What the exercise asks | Only the lines from the one containing "Spectrogram speech recognition" through the end of the listing are to be repeated, exactly and without pictures.

Supplied entries |
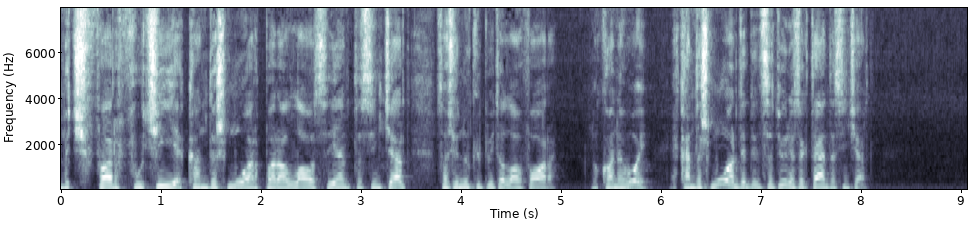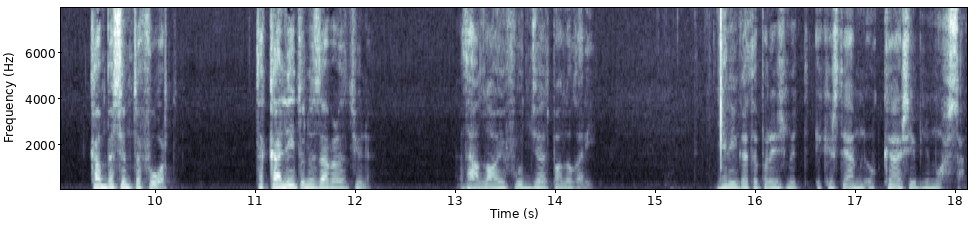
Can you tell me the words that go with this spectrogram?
Me çfarë fuqie kanë dëshmuar para Allahut se janë të sinqertë, saqë nuk i pyet Allahu fare, nuk ka nevojë. E kanë dëshmuar te jetës së tyre se këta janë të sinqertë. Kan besim të fortë, të kalitur në zemrat e tyre. Dhe Allahu i fut në xhenet pa llogari. Njëri nga të pranishmit e kishte emrin Ukash ibn Muhsan.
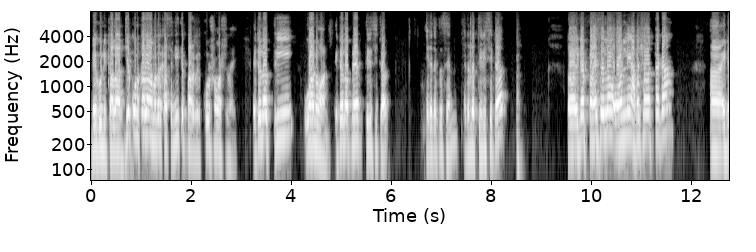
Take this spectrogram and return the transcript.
বেগুনি কালার যে কোনো কালার আমাদের কাছে নিতে পারবেন, কোনো সমস্যা নাই। এটা হলো থ্রি ওয়ান ওয়ান এটা হলো আপনার থ্রি সিটার এটা দেখতেছেন? এটা হলো থ্রি সিটার তো এটার প্রাইস হলো অনলি আঠাশ হাজার টাকা। এটা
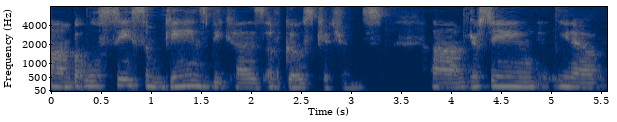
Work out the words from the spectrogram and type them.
um, but we'll see some gains because of ghost kitchens. Um, you're seeing you know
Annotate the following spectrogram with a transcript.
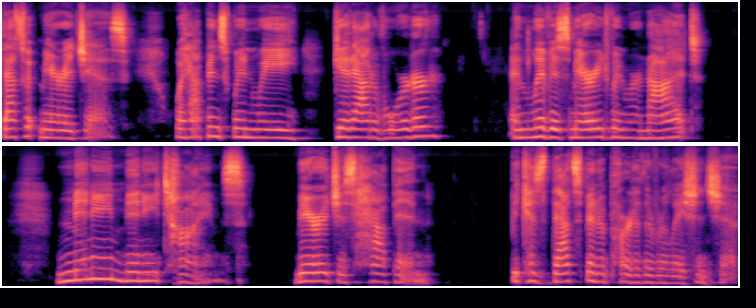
That's what marriage is. What happens when we get out of order and live as married when we're not? Many, many times marriages happen because that's been a part of the relationship.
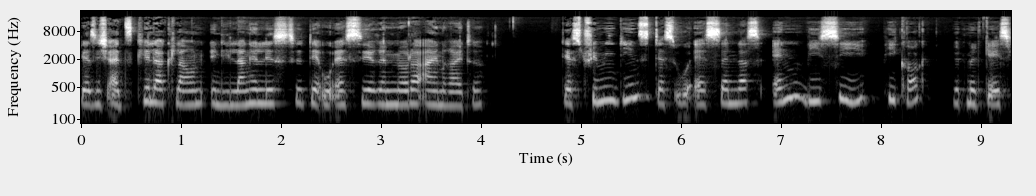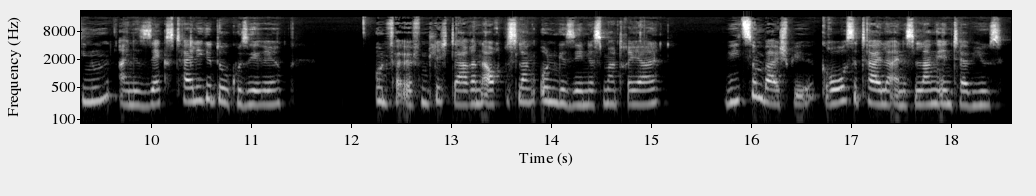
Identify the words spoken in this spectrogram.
der sich als Killer-Clown in die lange Liste der US-Serienmörder einreihte. Der Streamingdienst des US-Senders NBC Peacock wird mit Gacy nun eine sechsteilige Dokuserie und veröffentlicht darin auch bislang ungesehenes Material, wie zum Beispiel große Teile eines langen Interviews,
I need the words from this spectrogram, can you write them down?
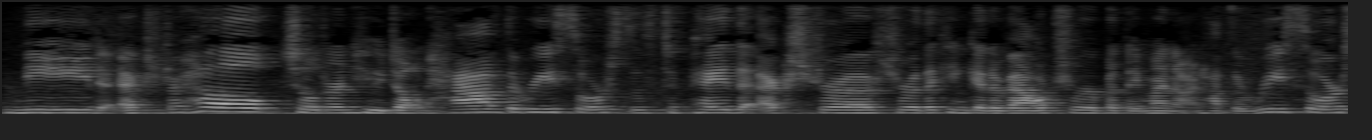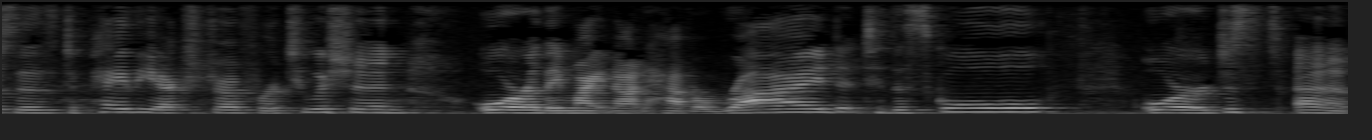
need extra help, children who don't have the resources to pay the extra. Sure, they can get a voucher, but they might not have the resources to pay the extra for tuition, or they might not have a ride to the school, or just, um,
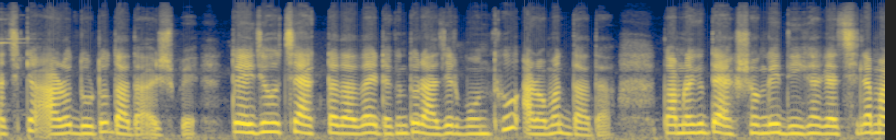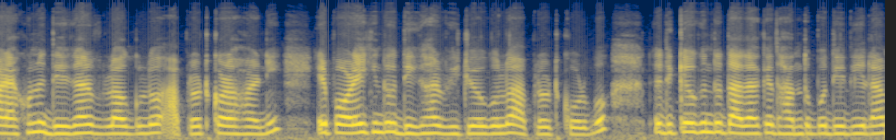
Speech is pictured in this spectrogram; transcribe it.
আজকে আরও দুটো দাদা আসবে। তো এই যে হচ্ছে একটা দাদা, এটা কিন্তু রাজের বন্ধু আর আমার দাদা। তো আমরা কিন্তু একসঙ্গেই দীঘা গেছিলাম আর এখনও দীঘার ব্লগগুলো আপলোড করা হয়নি। এরপরেই কিন্তু দীঘার ভিডিওগুলো আপলোড করব। তো এদিকেও কিন্তু দাদাকে ধান তো দিয়ে দিলাম,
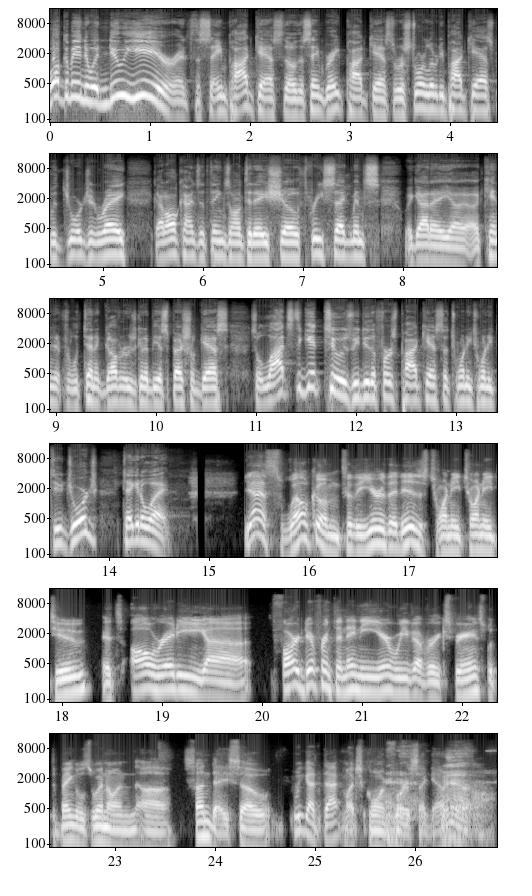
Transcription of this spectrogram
Welcome into a new year. It's the same podcast, though, the same great podcast, the Restore Liberty podcast with George and Ray. Got all kinds of things on today's show. Three segments. We got a, uh, a candidate for lieutenant governor who's going to be a special guest. So lots to get to as we do the first podcast of 2022. George, take it away. Yes, welcome to the year that is 2022. It's already uh, far different than any year we've ever experienced with the Bengals win on uh, Sunday. So we got that much going for us, I guess. Well,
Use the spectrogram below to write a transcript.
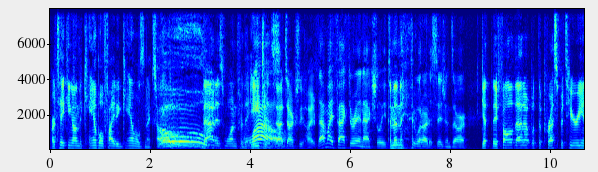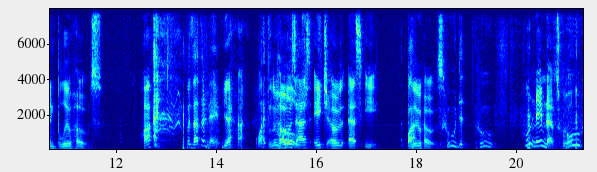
are taking on the Campbell Fighting Camels next week. Oh, That is one for the Wow. ages. That's actually hype. That might factor in actually to, And then they- to what our decisions are. Get they follow that up with the Presbyterian Blue Hose. Huh? Was that their name? Yeah, What? Blue hose hose. as H O S E. Wow. Blue hose. Who did who Who named that school? who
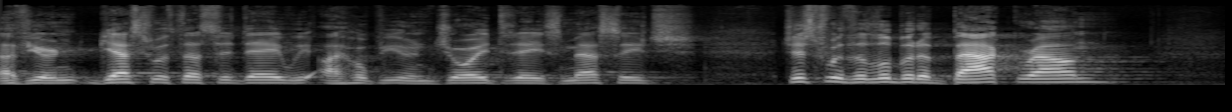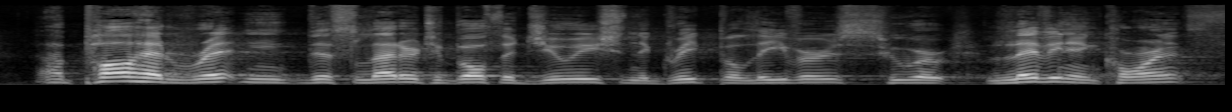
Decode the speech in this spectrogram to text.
Uh, if you're a guest with us today, we, I hope you enjoyed today's message. Just with a little bit of background, uh, Paul had written this letter to both the Jewish and the Greek believers who were living in Corinth.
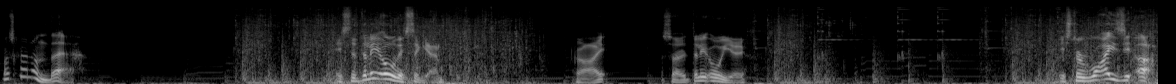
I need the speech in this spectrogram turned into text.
What's going on there? It's to delete all this again. Right. So delete all you. It's to rise it up.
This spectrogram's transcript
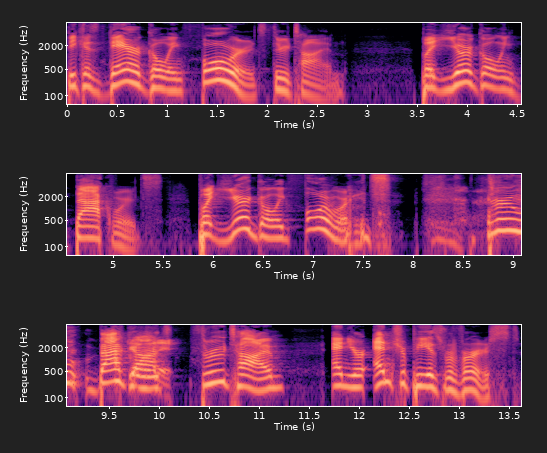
because they're going forwards through time. But you're going backwards. But you're going forwards through backwards it. through time, and your entropy is reversed.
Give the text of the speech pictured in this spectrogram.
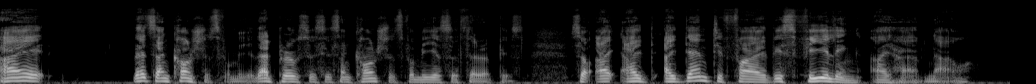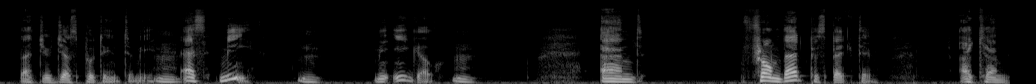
I, that's unconscious for me. That process is unconscious for me as a therapist. So I, I identify this feeling I have now that you just put into me Mm. as me, Mm. me ego. Mm. And from that perspective, I can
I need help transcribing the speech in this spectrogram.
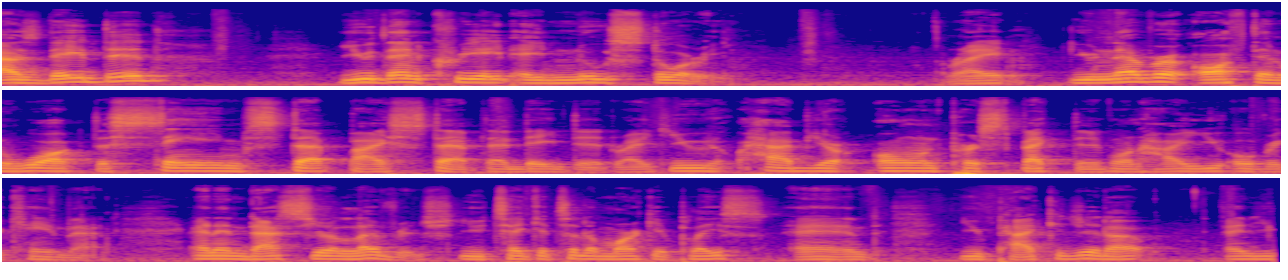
as they did, you then create a new story right? You never often walk the same step by step that they did, right? You have your own perspective on how you overcame that. And then that's your leverage. You take it to the marketplace and you package it up and you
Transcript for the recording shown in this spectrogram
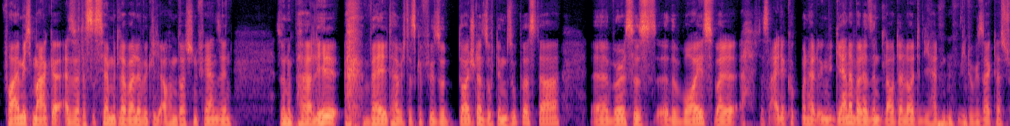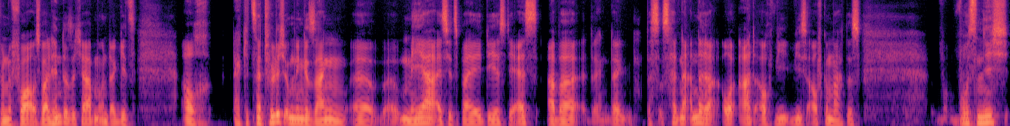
Vor allem, ich mag, also das ist ja mittlerweile wirklich auch im deutschen Fernsehen so eine Parallelwelt, habe ich das Gefühl. So Deutschland sucht den Superstar äh, versus äh, The Voice, weil ach, das eine guckt man halt irgendwie gerne, weil da sind lauter Leute, die halt, wie du gesagt hast, schon eine Vorauswahl hinter sich haben und da geht's auch da geht es natürlich um den Gesang äh, mehr als jetzt bei DSDS, aber da, da, das ist halt eine andere Art auch, wie, wie es aufgemacht ist, wo es nicht,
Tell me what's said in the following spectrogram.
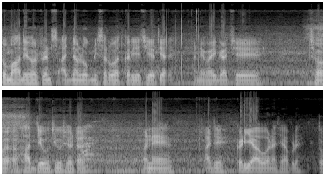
તો મહાદેવ ફ્રેન્ડ્સ આજના વ્લોગની શરૂઆત કરીએ છીએ અત્યારે. અને વાગ્યા છે છ, હાથ જેવું થયું છે અત્યારે અને આજે કડિયા આવવાના છે આપણે. તો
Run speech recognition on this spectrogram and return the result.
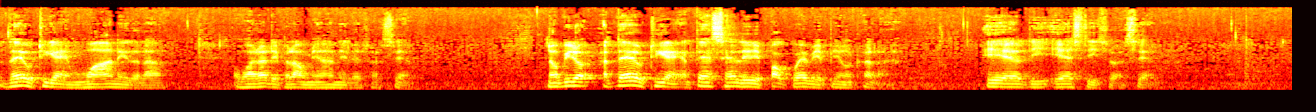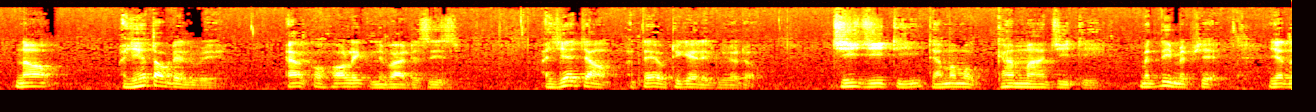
အသေးကိုထိခိုက်မွားနေသလားအဝါဒတွေဘယ်လောက်များနေလဲဆိုတာစစ်ရမယ် နောက်ပြီးတော့အသေးကိုထိခိုက်အသေးဆဲလေးတွေပောက်ကွဲပြီးပြင်ထွက်လာတယ် ALD AST ဆိုတာစစ်ရမယ်နောက်အရက်တောက်တဲ့လူတွေ alcoholic liver disease အရက်ကြောင့်အသေးကိုထိခိုက်တဲ့လူတွေတော့ GGT ဒါမှမဟုတ် gamma GT မသိမဖြစ်ရသ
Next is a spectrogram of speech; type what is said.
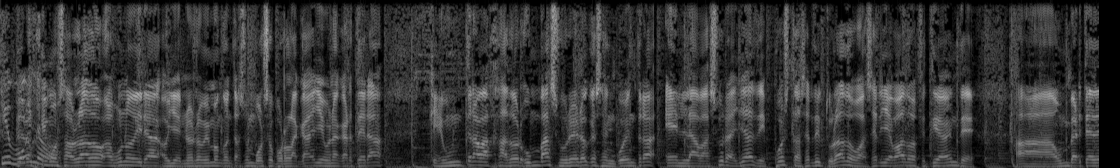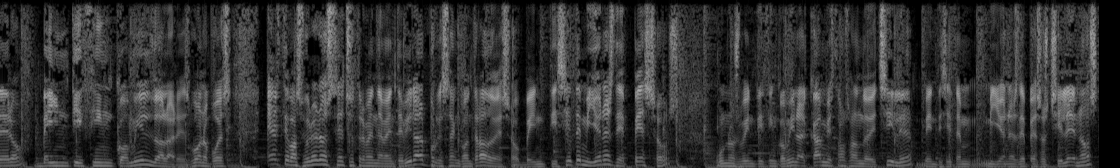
¡Qué de los que hemos hablado. Alguno dirá, oye, no es lo mismo encontrarse un bolso por la calle, una cartera, que un trabajador, un basurero que se encuentra en la basura ya dispuesto a ser titulado o a ser llevado efectivamente a un vertedero. 25 mil dólares. Bueno, pues este basurero se ha hecho tremendamente viral porque se ha encontrado eso, 27 millones de pesos, unos 25 mil al cambio, estamos hablando de Chile, 27 millones de pesos chilenos.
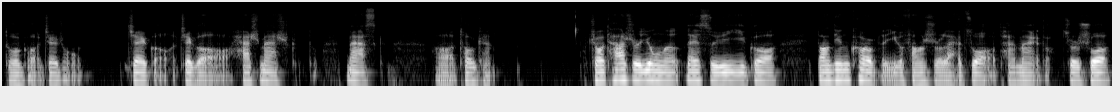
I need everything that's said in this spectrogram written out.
多个这种这个这个 hash mask mask 呃 token，之后它是用了类似于一个 bonding curve 的一个方式来做拍卖的，就是说，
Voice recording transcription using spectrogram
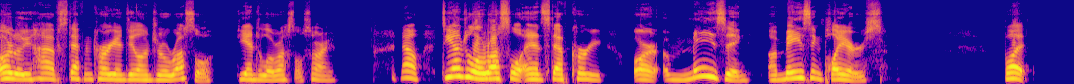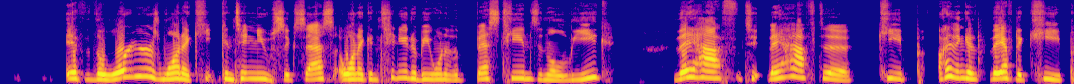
or they have Stephen Curry and D'Angelo Russell. D'Angelo Russell, sorry. Now, D'Angelo Russell and Steph Curry are amazing, amazing players. But if the Warriors want to keep, continue success, want to continue to be one of the best teams in the league, they have to they have to keep I think they have to keep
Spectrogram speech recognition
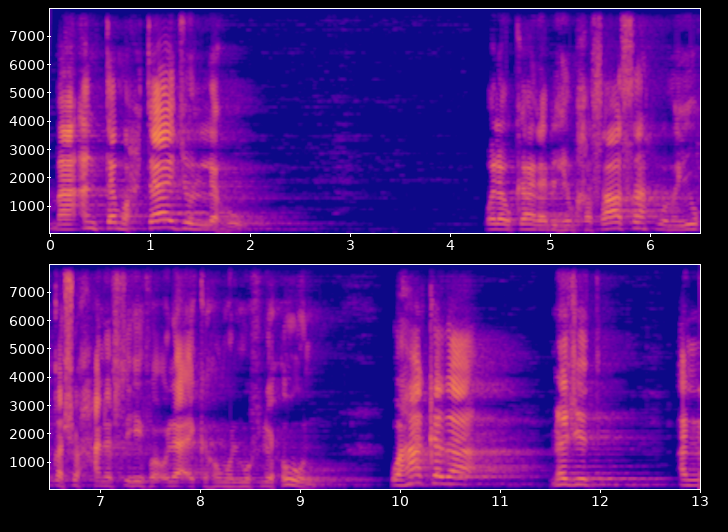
ما أنت محتاج له. ولو كان بهم خصاصة ومن يوق شح نفسه فأولئك هم المفلحون. وهكذا نجد أن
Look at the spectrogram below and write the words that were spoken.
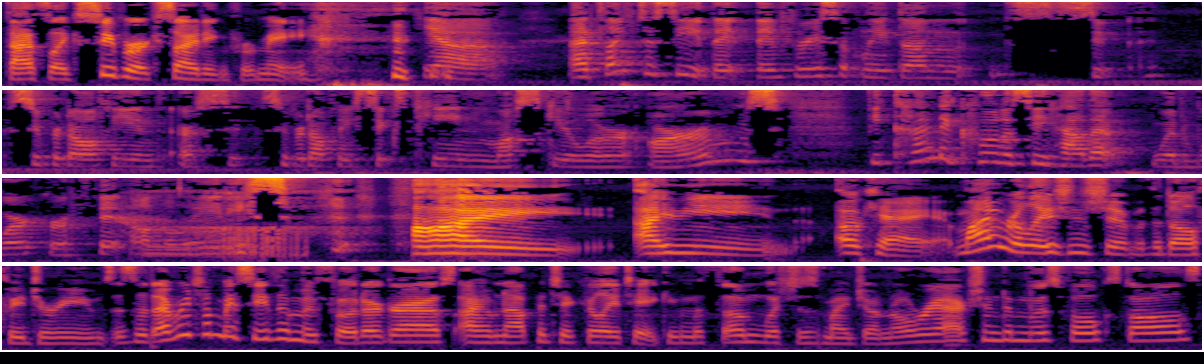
That's like super exciting for me. yeah, I'd like to see. They they've recently done Super Dollfie or Super Dollfie sixteen muscular arms, be kind of cool to see how that would work or fit on the oh. ladies. I I mean, okay, my relationship with the Dollfie Dreams is that every time I see them in photographs, I am not particularly taken with them, which is my general reaction to most Volks dolls.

Response to the task |
Spectrogram speech recognition
ما أنت محتاج له. ولو كان بهم خصاصة ومن يوق شح نفسه فأولئك هم المفلحون. وهكذا نجد أن
Look at the spectrogram below and write the words that were spoken.
That's like super exciting for me. yeah, I'd like to see. They they've recently done Super Dollfie or Super Dollfie sixteen muscular arms, be kind of cool to see how that would work or fit on the oh. ladies. I I mean, okay, my relationship with the Dollfie Dreams is that every time I see them in photographs, I am not particularly taken with them, which is my general reaction to most Volks dolls.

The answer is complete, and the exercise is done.